Then each evening I would return to the hotel along Dundas.

Returning to the hotel along Dundas Street in Toronto in the evening.

Street Scenes and Food

Canada Post has colorful post boxes.

Post boxes in Toronto.
Newspaper boxes in Toronto.

A historical placard across the side street from my hotel explained some local electrical engineering history that happened where the hotel now sits.


In the early 1920s, radio receivers were powered by direct current from batteries that were awkward to use and needed frequent recharging. Edward S. "Ted" Rogers, Sr., a Toronto radio engineer, recognized the commercial potential of a radio that could use alternating current (AC) from a household electrical system. Working in a factory across the street from here, he invented an effective AC tube, then designed around it the world's first batteryless radio receiver. Following its debut in August 1925, the Rogers Batteryless Radio was quickly copied by American and European manufacturers. The convenience and improved performance of a plug-in receiver contributed significantly to the booming popularity of radio as home entertainment.

Historical sign for radio design in Toronto.

Downtown has a "walk of fame", stars in the sidewalk for prominent Canadians like William Shatner and Rush.

William Shatner on the walk of stars in Toronto.
Rush on the walk of stars in Toronto.
LSD talk in Toronto.

Breakfast could be from the Canadian powerhouse Tim Horton's.

Tim Horton's breakfast in Toronto.

And, of course, poutine.

Poutine in Toronto.
Poutine in Toronto.

By Train to the Airport

The class ended on Friday, I stayed one more night in room 2112 and then had to leave at mid-day on Saturday.

The Union Pearson Express provides a direct link between Union Station and Toronto's international Airport. I walked from my hotel to the station.

Union Station is Canada's largest railway station. Via Rail and Amtrak both operate out of here. The is the center of Via Rail's busiest section, "the Corridor" extending from Windsor to Quebec City. Amtrak loops around the west end of Lake Ontario with service between Toronto and New York City.
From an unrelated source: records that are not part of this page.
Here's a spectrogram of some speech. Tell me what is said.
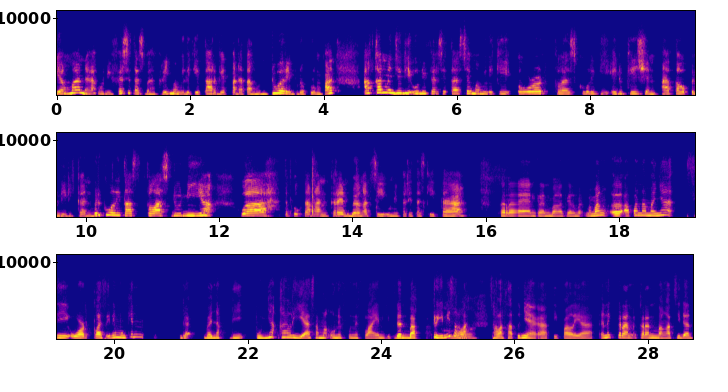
yang mana Universitas Bakri memiliki target pada tahun 2024 akan menjadi universitas yang memiliki World Class Quality Education atau pendidikan berkualitas kelas dunia. Wah, tepuk tangan keren banget sih universitas kita. Keren, keren banget kan. Memang uh, apa namanya si world class ini mungkin nggak banyak dipunya kali ya sama univ-univ lain gitu. Dan Bakri ini oh. salah salah satunya ya Tival ya. Ini keren keren banget sih dan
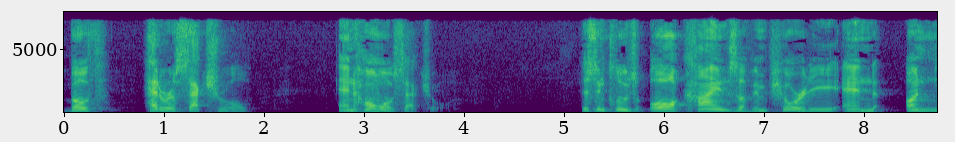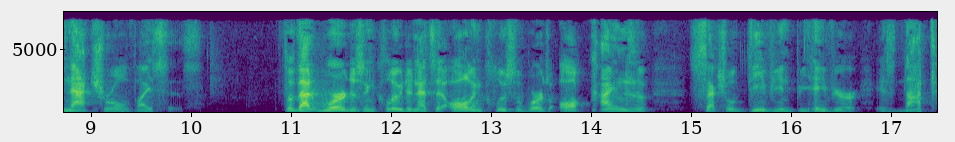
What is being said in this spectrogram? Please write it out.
both heterosexual and homosexual. This includes all kinds of impurity and unnatural vices. So that word is included, and that's an all inclusive word. All kinds of sexual deviant behavior is not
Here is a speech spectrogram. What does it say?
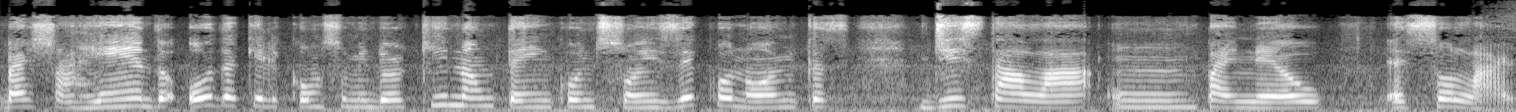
baixa renda ou daquele consumidor que não tem condições econômicas de instalar um painel é, solar.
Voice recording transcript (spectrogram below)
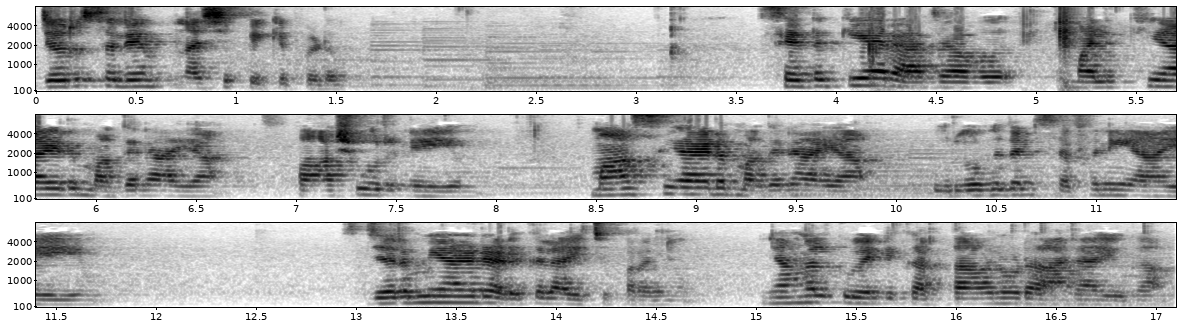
ജെറുസലേം നശിപ്പിക്കപ്പെടും. സെതക്കിയ രാജാവ് മൽക്കിയായുടെ മകനായ പാഷൂറിനെയും മാസിയായുടെ മകനായ പുരോഹിതൻ സെഫനിയായെയും ജർമിയായുടെ അടുക്കൽ അയച്ചു പറഞ്ഞു. ഞങ്ങൾക്ക് വേണ്ടി കർത്താവിനോട് ആരായുക?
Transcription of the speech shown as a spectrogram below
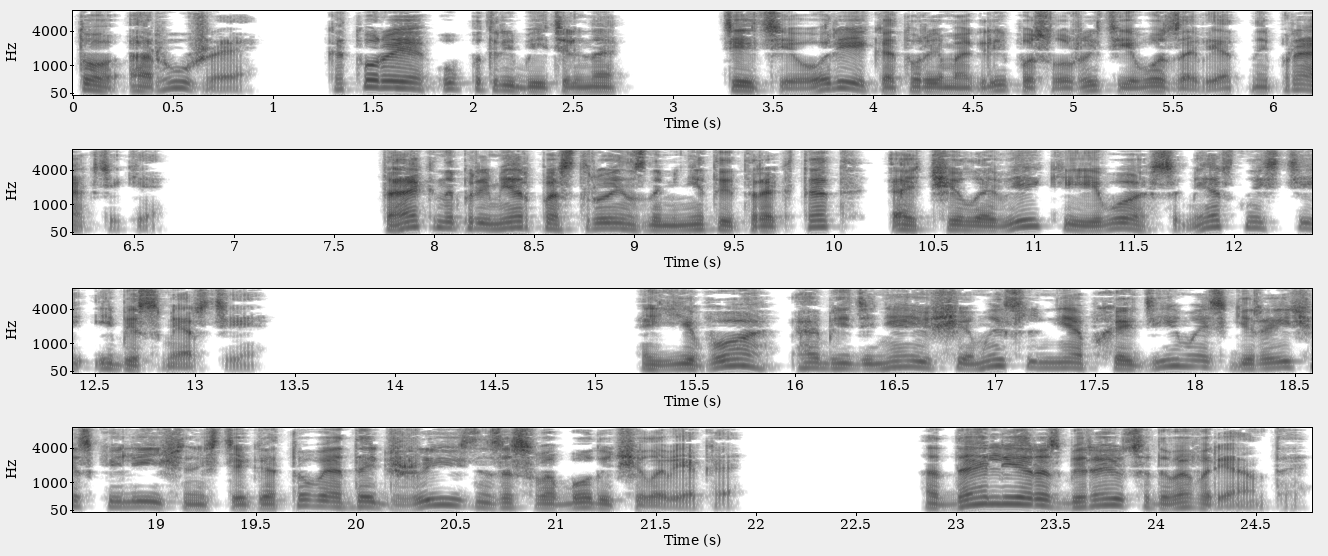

Map of western Lake Ontario

Union Station is the busiest public transportation structure in Canada, including airports. It handles an average of 200,000 passengers per day.

Union Station in Toronto.
Hotel Fairmont facing Union Station in Toronto.

The Fairmont Royal York hotel is directly across the street. It's one of Canada's grand railway hotels, built by the Canadian National Railway. When it opened in 1929, it was briefly the tallest building not just in Canada, but in the entire British Empire.

Everything is running a l'heure, nothing is en retard.

Union Station in Toronto.

YYZ or Toronto Pearson International Airport is well to the west of downtown. It's large and busy, the world's 15th busiest airport by flights in recent years.

The Union Pearson Express connects Union Station to the airport. It runs every 15 minutes and takes just 25 minutes. Its downtown terminus is connected to the main hall of Union Station.

Union Station in Toronto.